December 22, 2013

Yesterday’s Zippy:

First, there’s the morphological form dehumorized, an entirely transparent use of English derivational morphology (‘without humor, with humor removed’), but novel. But then there’s the ironic note that suppressing all humor is itself humorous.

Briefy noted: sarcasm in the Court

October 12, 2013

A letter in the New York Times yesterday, from Ailan Chubb of Rio Rancho NM:

That the humor during oral arguments before the Supreme Court is deserving of analysis is interesting (“A Most Inquisitive Court? No Argument There,” by Adam Liptak, Sidebar column, Oct. 8).

I have noticed that sarcasm by one or more justices, and principally by Justice Antonin Scalia, is the prevailing sort of humor. Yet sarcasm is a known element of unfair fighting. It is destructive and takes away focus from the arguments. Some authorities call sarcasm anger couched as humor.

Given how certain justices use sarcasm in oral arguments, one would think that there is no backlog of cases in the courts; that certain justices have little respect for the enormous amount of tax dollars these proceedings cost; and that they aren’t mindful of the effect these decisions have on ordinary people’s lives.

Sarcasm, like verbal teasing, has a considerable aggressive component.

In quotation marks

July 18, 2013

Today’s Dilbert, with Dogbert weaseling words to the boss:

The strip has Dogbert speaking in quotation marks, indicating a prosody that sets off the word storage, suggesting that the word is not to be taken literally: it’s in what we’ll call storage, but nothing is actually stored there (a message that is close to ironic or sarcastic).

Define “collaborate”

June 8, 2013

Today’s Dilbert:
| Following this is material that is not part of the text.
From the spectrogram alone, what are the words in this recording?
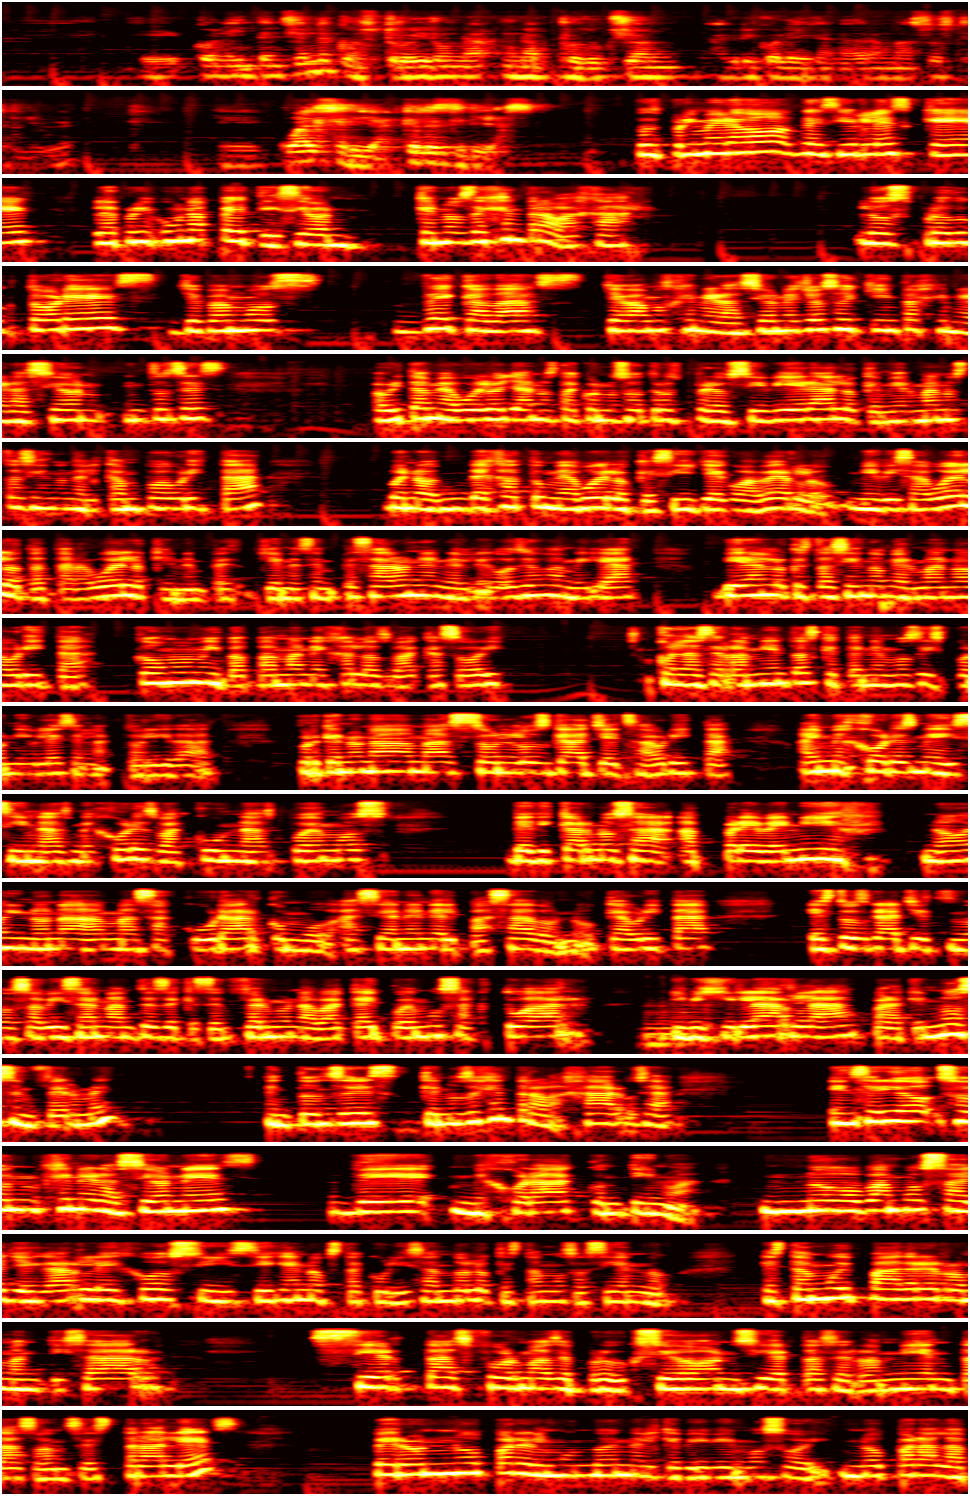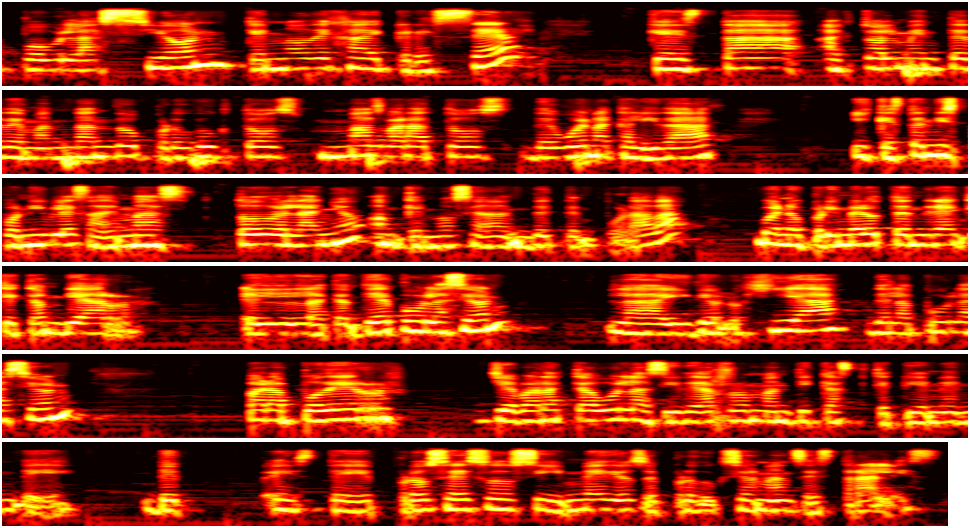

Alice gives a witheringly sarcastic response to the pointy-headed boss, supplying a definition of collaborate that unpacks some of the connotations of the word for her. The boss then puts her down by maintaining that she is uncooperative (she ought to “play well with others” by collaborating with Larry), and she counters by pulling out the gender assumptions in the boss’s observation (women are supposed to be cooperative and collaborative, men are supposed to be assertive and confident).